The Expansiveness of Microsoft SQL
The ROI on SQL Server 2016
Microsoft’s SQL Server 2016 is arguably the best SQL Server upgrade Microsoft has ever produced. If you’re deliberating whether this is the release that makes the headache and associated costs worthwhile, the answer is a resounding yes.
The ROI can be measured via savings, security and performance. Within months of our client becoming the second company in the world running SQL Server 2016 in production, they managed to:
• Reduce their data warehouse load by 5x
• Vastly reduce extract times (10.4x) from days to hours
• AlwaysOn AG allows DR function and offloading read workload
The most immediate ROI of SQL Server 2016 is licensing: you can experience immediate savings because you can increase the number of databases which can be placed onto a SQL Server instance. By reducing the number of instances, you can reduce the number of licenses of SQL Server you need to purchase, as well as the number of servers that must have their hardware refreshed. Utilizing features such as the SQL Server Resource Governor for server consolidation projects can be completed while simultaneously guaranteeing resources within the SQL Server instance for databases which need guaranteed resources to meet Service Level Agreements.
Another ROI is the amplified security. Infosec can kill a budget if you invest too much, or kill a business if you don’t invest enough, so embedded features in an upgrade of your primary database really help to walk that tightrope. This release offers an Always Encrypted feature, so data can be encrypted in flight by the application tier with little or no code change to the application. Combine it with the Extensible Key Management (EKM), which is designed for storing the encryption certificates and place the keys in a security key store (such as Azure Key Vault) and even your Database Administration team is cut off from viewing the encrypted data.
You get the latest and greatest that has already been tested, and you get the latest and greatest as new features become available as well
Other security features include the Dynamic Data Masking, where sensitive data can be masked (without any changes to the application itself) and Row Level Security, which universally protects SQL Server customer data from employees. Obtaining this sort of functionality in prior releases required an application developer, and they still wouldn’t have been able to prevent the user from seeing all data.
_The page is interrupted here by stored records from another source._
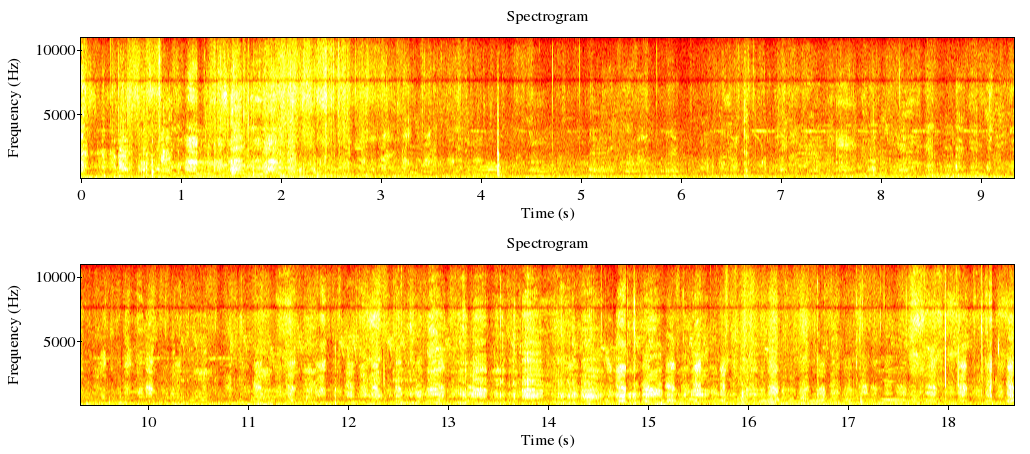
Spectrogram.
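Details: Bulldogs playing with Toto at a park: quick, breathy panting runs through most of the stretch at roughly two pants a second, with scuffling, a few sharp knocks and steady outdoor background noise.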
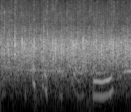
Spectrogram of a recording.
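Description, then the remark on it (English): An audience applauds in a dense, steady wash of clapping for about two seconds, with a few voices calling out over it and one drawn-out vocal tone near the end. “Clap that up.”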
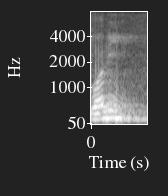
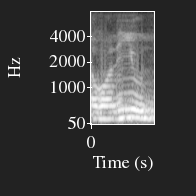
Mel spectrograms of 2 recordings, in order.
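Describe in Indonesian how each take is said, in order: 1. Kata ini terpotong setelah bunyi ni. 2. Kata ini berakhir dengan akhiran -yun yang penuh. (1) "tapi wani" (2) "bukan waniyun"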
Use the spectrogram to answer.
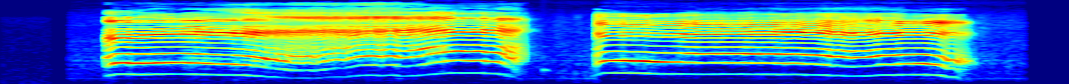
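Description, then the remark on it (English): A colicky infant cries in two long, loud, strained wails, each lasting about two seconds with a wavering high pitch, separated by a brief gasp for breath. No one speaks. “And again, trying to avoid that colicky kind of cry is burping them more often.”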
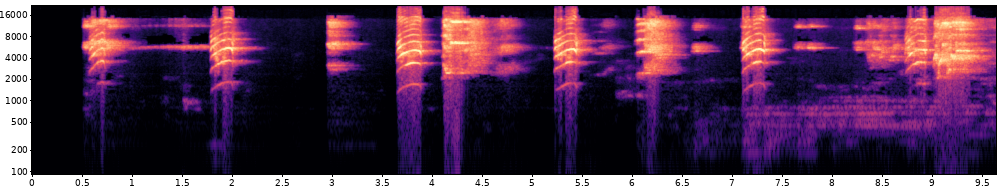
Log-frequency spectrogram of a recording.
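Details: Olive-backed sunbird, ngekek panjang song: a string of short, high, explosive buzzy bursts about every second, some with brief thin whistles between, and a low rumble near the end.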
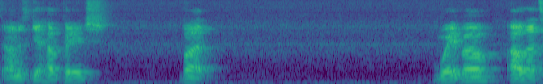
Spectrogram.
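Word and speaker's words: Weibo: there on his on his GitHub page but waybo oh that's how you say it webo okay cool yeah so if you can if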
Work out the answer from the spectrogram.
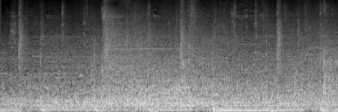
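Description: A line B RER commuter train runs through the Les Halles underground station, a steady loud low rumble overlaid with clattering wheel noise and scattered metallic clicks throughout.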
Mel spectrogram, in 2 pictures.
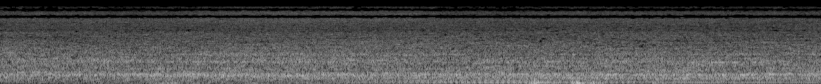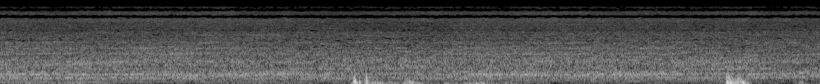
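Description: Handheld hair dryer blowing steadily on hair, a constant rush of air with a steady hum. Two brief low thumps, one about twelve seconds in and one near the end.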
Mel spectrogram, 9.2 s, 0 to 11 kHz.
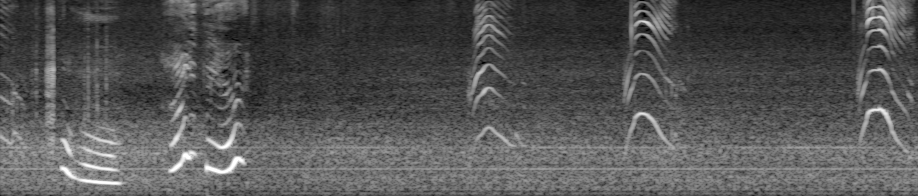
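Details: Male Bengal kitten, Boy2, two weeks old, from Madison, Wisconsin: a woman's soft cooing voice first, then three faint, high, arched mews spaced roughly one and a half to two seconds apart against a low room hum.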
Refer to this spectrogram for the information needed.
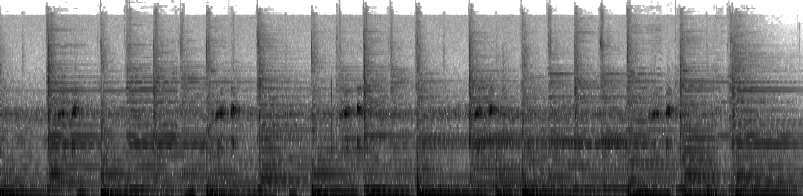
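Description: Frogs croak loudly in a steady, repeating rhythm, the throaty calls layered over one another with no talking.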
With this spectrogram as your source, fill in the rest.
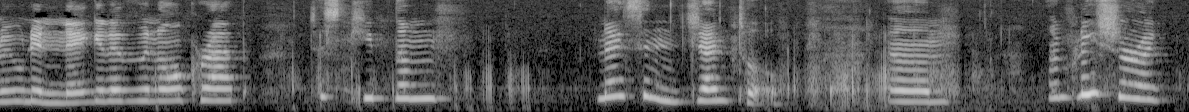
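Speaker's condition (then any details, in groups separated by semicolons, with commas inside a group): Cerebral palsy; spastic, uses wheelchair; not fully independent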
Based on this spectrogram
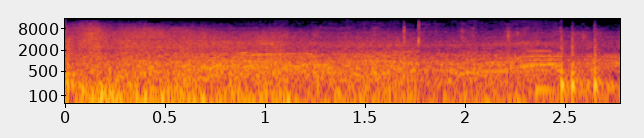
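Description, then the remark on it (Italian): Fireworks at a fireworks display crackle and pop over a steady wash of crowd noise, with a few sharper bursts near the end. “Per chi segue uno spettacolo pirotecnico, invece, un susseguirsi di colori ed esplosioni.”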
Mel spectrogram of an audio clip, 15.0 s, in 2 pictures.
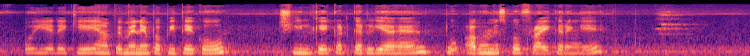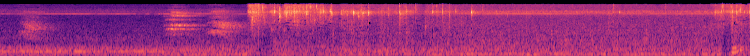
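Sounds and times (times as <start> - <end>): food frying in hot oil: 10.0 - 15.0.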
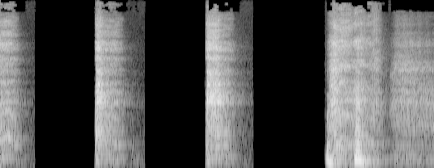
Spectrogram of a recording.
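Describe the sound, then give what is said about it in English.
A voice imitates the tinny, airy drums of a song's choruses and bridge with three short, breathy bursts spaced evenly apart, followed by a longer, fuller burst. The sound is fairly loud and has no other sound behind it. “It's this almost tinny or airy sound, and it sort of sounds like this.”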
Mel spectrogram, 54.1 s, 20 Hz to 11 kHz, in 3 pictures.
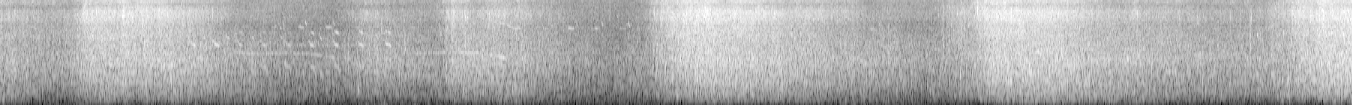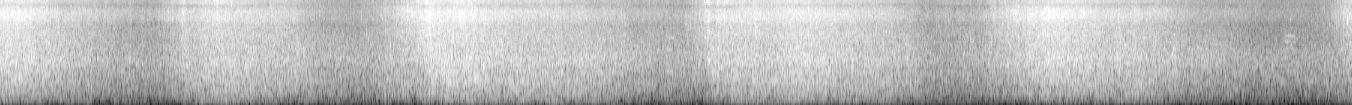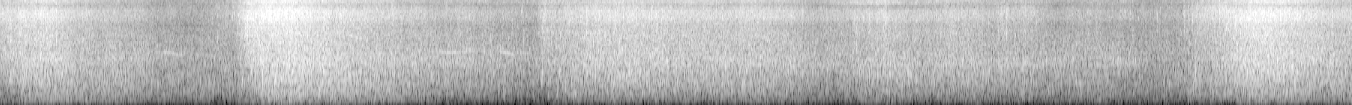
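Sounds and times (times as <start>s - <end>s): sea waves breaking on shore: 0.0s - 54.0s.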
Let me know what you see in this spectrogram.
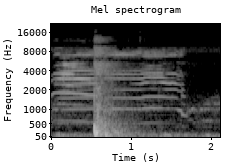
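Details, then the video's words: A house cat eager for raw fish meows while a sharp knock cuts in. A held meow then falls and fades, and a person talks nearby. "মাছ লোভী বিড়াল"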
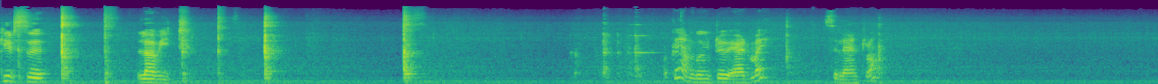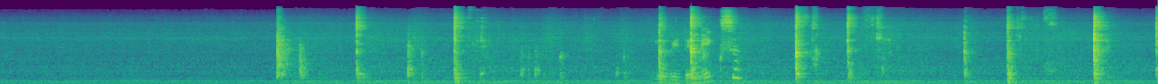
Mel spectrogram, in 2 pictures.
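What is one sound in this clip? A metal spatula scrapes and clinks against a metal pan.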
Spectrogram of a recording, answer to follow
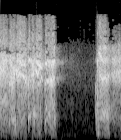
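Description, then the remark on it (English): A harsh, raspy coughing fit from a person with a cold: a long run of rough coughs, a brief silence, then another bout starting up. No speech is heard. “Excuse me, Montresor. I have a cold.”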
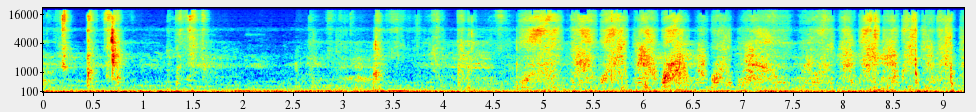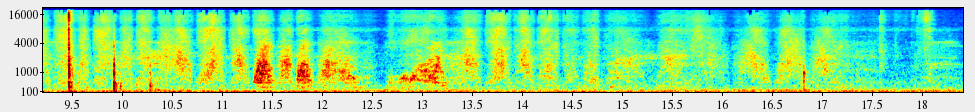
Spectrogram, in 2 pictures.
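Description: Dry buffing ceramic graphene paste wax off a car's paint by hand, a steady close rubbing and wiping that runs in quick back-and-forth strokes throughout, with no talking.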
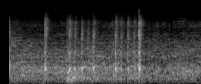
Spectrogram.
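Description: A quick run of sharp wooden percussion knocks with a clear pitch, about nine in a second, the first and last the loudest, over a steady murmur of crowd voices.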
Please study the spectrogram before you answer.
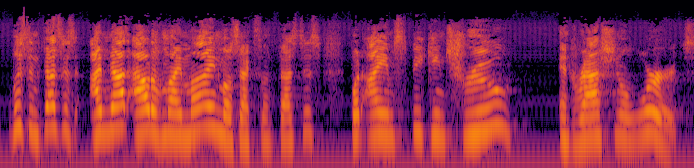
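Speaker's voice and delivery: bold defiant Paul. Acted. Paul on trial answering Festus, loud and bold.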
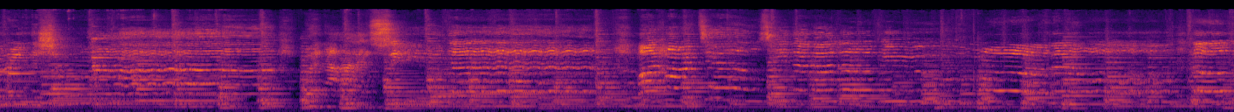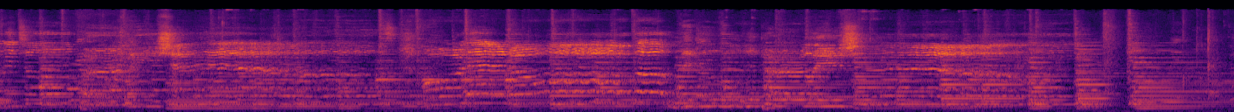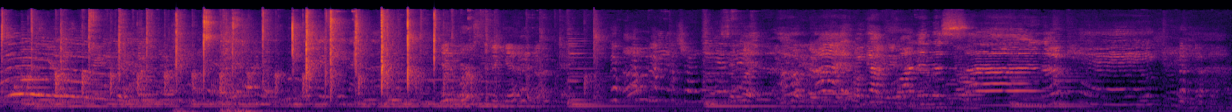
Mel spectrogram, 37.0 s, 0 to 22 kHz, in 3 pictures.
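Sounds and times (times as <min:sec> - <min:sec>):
woman singing with vibrato: 0:00.0 - 0:23.6, 0:31.0 - 0:36.6
piano: 0:00.0 - 0:33.6
ukulele: 0:00.0 - 0:36.6.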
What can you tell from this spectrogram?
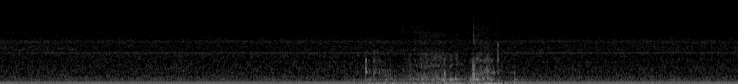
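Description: A steady low electrical hum with a few faint steady tones. About halfway through come a second or so of light clicks and rustling as small pliers handle a tiny electronic component.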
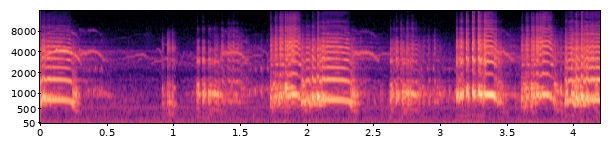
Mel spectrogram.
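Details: Eurasian crane flock resting at Israel's Hula Nature Reserve, live camera recording: rich, ringing bugled notes from several birds, some rising and falling, crowding together in a brief loud chorus.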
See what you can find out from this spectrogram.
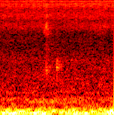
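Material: Nothing is struck.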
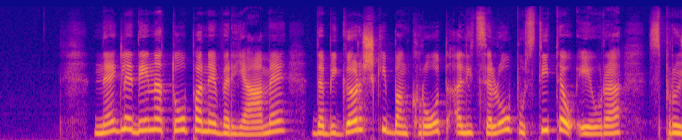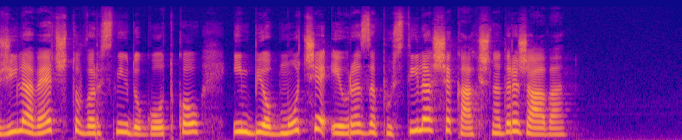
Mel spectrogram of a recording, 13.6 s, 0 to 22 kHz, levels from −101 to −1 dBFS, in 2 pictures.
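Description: Nothing stood out on listening to this speech recording.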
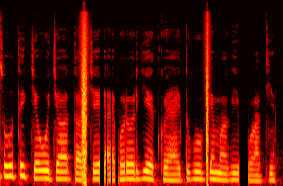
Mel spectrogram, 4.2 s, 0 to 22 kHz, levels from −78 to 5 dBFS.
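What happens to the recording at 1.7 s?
At 1.7 s the speech is inside a Bluetooth dropout from 1.49 to 1.78 s: short silent gaps totalling about 160 ms, the longest 70 ms, likely from late packets being discarded. The spectrogram shows sharp-edged blank columns, and speech resumes as if it had played on.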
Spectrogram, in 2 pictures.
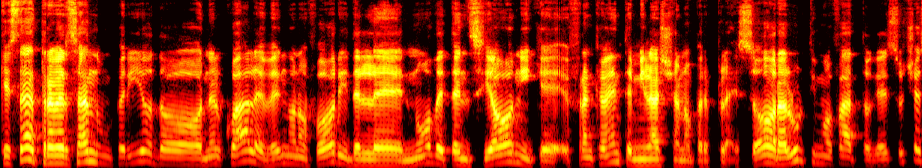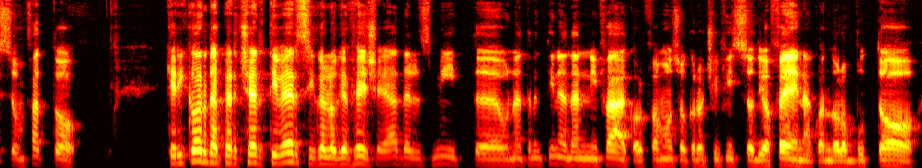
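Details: Adult male speaker; normal voice.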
Best part of this upgrade? You can implement all of these security upgrades on all your SQL Server databases.
Finally, companies save money based on performance: your company can work more efficiently. SQL Server 2016 is the first to employ Microsoft’s “cloud first” strategy, which means every feature goes to beta in the Microsoft Azure SQL Database platform, prior to being released for production use. This commitment removes the need to wait for the first service pack. The same methodology applies to the SQL Server Management Studio 2016 tools updates: again, they’re tested, and released as they’re readied, so there’s a rolling prospectus of new features, rather than a two year patience test.
In short, you get the latest and greatest that has already been tested, and you get the latest and greatest as new features become available as well. The new features enabled our client to implement their entire checklist of needs, including AlwaysOn Availability Groups, Clustered ColumnStore, R, In Memory OLTP, etc.
The result? Our client experienced a performance improvement of 20 percent, simply by upgrading the database engine to the new version. They are now working with the SQL Server product team to revolutionalize the way their industry delivers data to their clients.
It’s worth contemplating.